Map Making Activities for Kids

Have students create their own world maps.

Having your students create their own maps is a strong introduction to the subject of cartography or, map making. Explain that maps are extremely important in history and that before there were street signs or road maps explorers like Lewis and Clark had to create them from scratch. Talk about the different kinds of maps like road maps, weather charts and geographical maps. Make sure to have a lot of examples present as some students will learn better visually.

1 Treasure Map

Creating a treasure map with your students or children is part craft project and part fantasy. First you will need to create the old parchment look for your map by ripping the edges, crumpling the paper, pouring coffee on it, blowing dry it and then finally draw the map. Have your students include the cardinal directions along with various landmarks throughout the map. Some landmarks include the Skeleton Jungle, the Waterfalls of Doom and the Serpent Pass. Let them create as many rivers, mountains and houses as they wish on the map. Don’t forget the X to mark the spot for the treasure. Students can come up with a story for the map as well.

2 Draw the World

Even if your kids do not have a very clear picture of how the world looks on a map, give them the opportunity to represent the world as they see fit. Give each child a blank sheet of paper, plenty of crayons and a list of the seven continents. This project is not about getting the map correct as many students will be nowhere close. The Draw the World project is about seeing how students see the world and what their current level of geographic understanding is. Try doing the activity again after a geography lesson or two.

3 Map the Town

Take your kids on a walk around the town or at least around the block near your school. Upon returning, tell your students that you are going to create a physical map using blocks and other materials as a class. Before putting anything down on your map, tell the students that everyone will need to agree on the major parts of the town like the school and any landmarks nearby. This activity is a great way to explain the top-down nature of maps and it helps students to picture things three-dimensionally. Take a picture of the map and compare it to an actual close-up map of the area.

4 Create a Town

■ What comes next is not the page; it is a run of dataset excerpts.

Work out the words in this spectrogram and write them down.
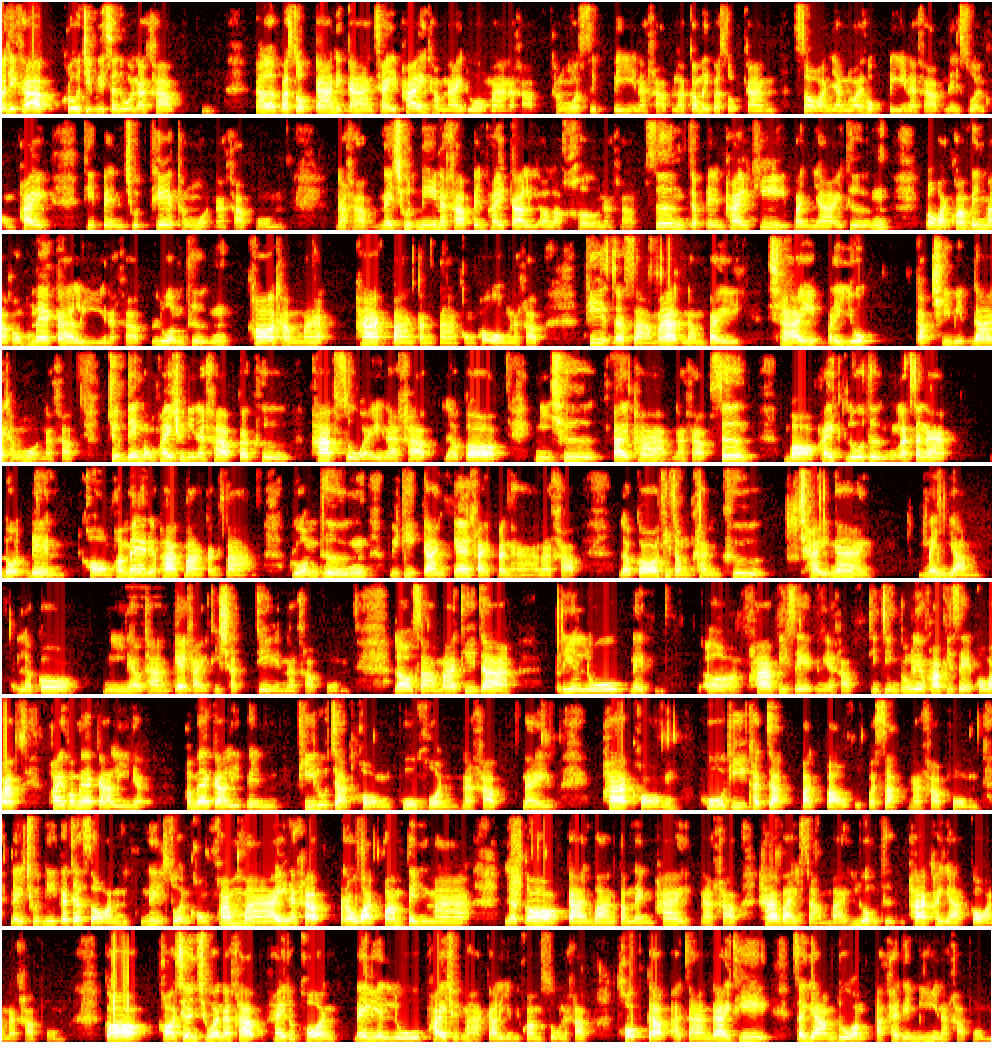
วัสดีครับ ครูจิตวิษณุนะครับประสบการณ์ในการใช้ไพ่ทำนายดวงมานะครับ ทั้งหมด 10 ปีนะครับ แล้วก็มีประสบการณ์สอนอย่างน้อย 6 ปีนะครับ ในส่วนของไพ่ที่เป็นชุดเทพทั้งหมดนะครับ ผมนะครับ ในชุดนี้นะครับเป็นไพ่กาลีออราเคิลนะครับ ซึ่งจะเป็นไพ่ที่บรรยายถึงประวัติความเป็นมาของพระแม่กาลีนะครับ รวมถึงข้อธรรมะภาคปางต่างๆ ของพระองค์นะครับ ที่จะสามารถนำไปใช้ประยุกต์ กับชีวิตได้ทั้งหมดนะครับ จุดเด่นของไพ่ชุดนี้นะครับก็คือภาพสวยนะครับ แล้วก็มีชื่อใต้ภาพนะครับ ซึ่งบอกให้รู้ถึงลักษณะโดดเด่นของพระแม่ในภาคบางต่างๆ รวมถึงวิธีการแก้ไขปัญหานะครับ แล้วก็ที่สำคัญคือใช้ง่ายแม่นยำแล้วก็มีแนวทางแก้ไขที่ชัดเจนนะครับผม เราสามารถที่จะเรียนรู้ใน ภาคพิเศษเนี่ยครับจริงๆ ต้องเรียกภาคพิเศษ เพราะว่าไพ่พระแม่กาลีเนี่ยพระแม่กาลีเป็นที่รู้จักของผู้คนนะครับ ในภาคของ ผู้ที่ขจัดปัดเป่าอุปสรรคนะครับผมในชุดนี้ก็จะสอนในส่วนของความหมายนะครับ ประวัติความเป็นมา แล้วก็การวางตำแหน่งไพ่นะครับ5ใบ3ใบรวมถึงภาคพยากรณ์นะครับผมก็ขอเชิญชวนนะครับ ให้ทุกคนได้เรียนรู้ไพ่ชุดมหาการีอย่างมีความสุขนะครับ พบกับอาจารย์ได้ที่สยามดวงอะคาเดมี่นะครับผม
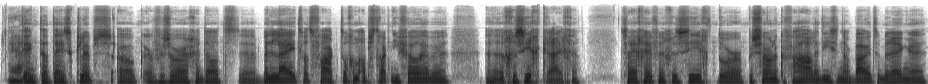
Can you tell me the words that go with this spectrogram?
Ik denk dat deze clubs ook ervoor zorgen dat uh, beleid, wat vaak toch een abstract niveau hebben, uh, een gezicht krijgen. Zij geven een gezicht door persoonlijke verhalen die ze naar buiten brengen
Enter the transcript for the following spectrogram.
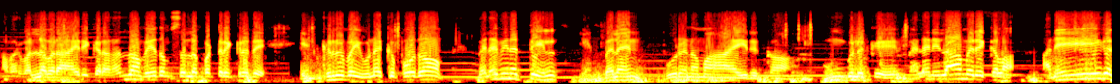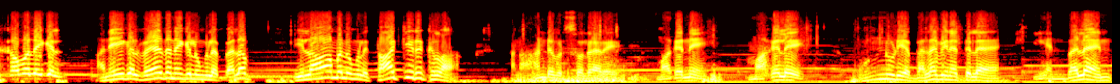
அவர் வல்லவரா இருக்கிறார். அதுதான் வேதம் சொல்லப்பட்டிருக்கிறது. என் கிருபை உனக்கு போதும். பலவீனத்தில் என் பலன் பூரணமா இருக்கும் உங்களுக்கு பலன் இல்லாம இருக்கலாம். அநேக கவலைகள் அநேக வேதனைகள் உங்களை பல இல்லாமல் உங்களை தாக்கி இருக்கலாம். ஆனா ஆண்டவர் சொல்றாரு மகனே மகளே உன்னுடைய பலவீனத்துல என் பலன்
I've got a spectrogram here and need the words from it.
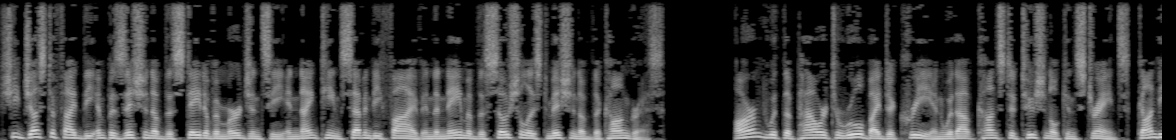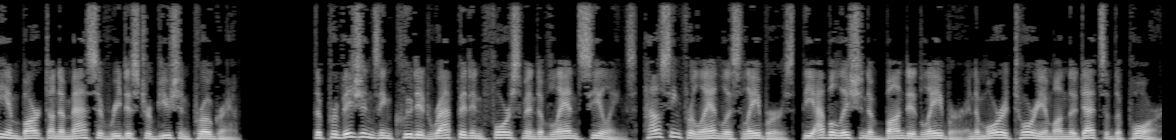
She justified the imposition of the state of emergency in 1975 in the name of the socialist mission of the Congress. Armed with the power to rule by decree and without constitutional constraints, Gandhi embarked on a massive redistribution program. The provisions included rapid enforcement of land ceilings, housing for landless labourers, the abolition of bonded labour and a moratorium on the debts of the poor.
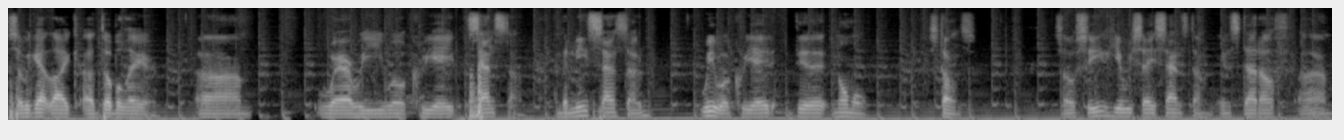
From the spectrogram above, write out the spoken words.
so we get like a double layer um, where we will create sandstone. And beneath sandstone we will create the normal stones so see, here we say sandstone instead of um,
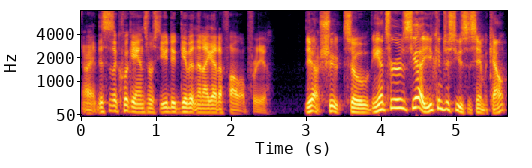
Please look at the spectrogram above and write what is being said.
All right, this is a quick answer, so you do give it, and then I got a follow up for you. Yeah, shoot. So the answer is yeah, you can just use the same account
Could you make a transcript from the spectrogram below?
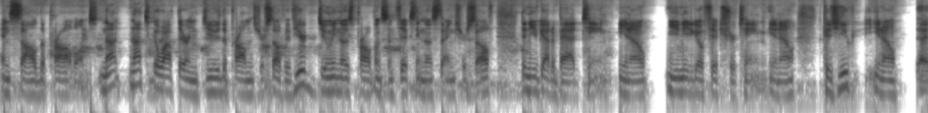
and solve the problems. Not not to go out there and do the problems yourself. If you're doing those problems and fixing those things yourself then you've got a bad team you know? You need to go fix your team you know? Because you you know uh,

This project is your students’ opportunity to take on the role of city planner. Tell them that they have all been given a large plot of land (represented by a blank sheet of paper) and they have to create a functional community from scratch. Tell them that their towns need the necessities and not just fun amusement parks and movie theaters. Discuss as a class what you believe these necessities would be. Then let the kids loose and see what they come up with. Have the students present their towns as if they are bidding for the right to have the town constructed using a persuasive speech.

Bryan Cohen has been a writer since 2001 and is a graduate of the University of North Carolina at Chapel Hill with a double degree in English and dramatic art. His writing has appeared on various online publications including his personal website Build Creative Writing Ideas.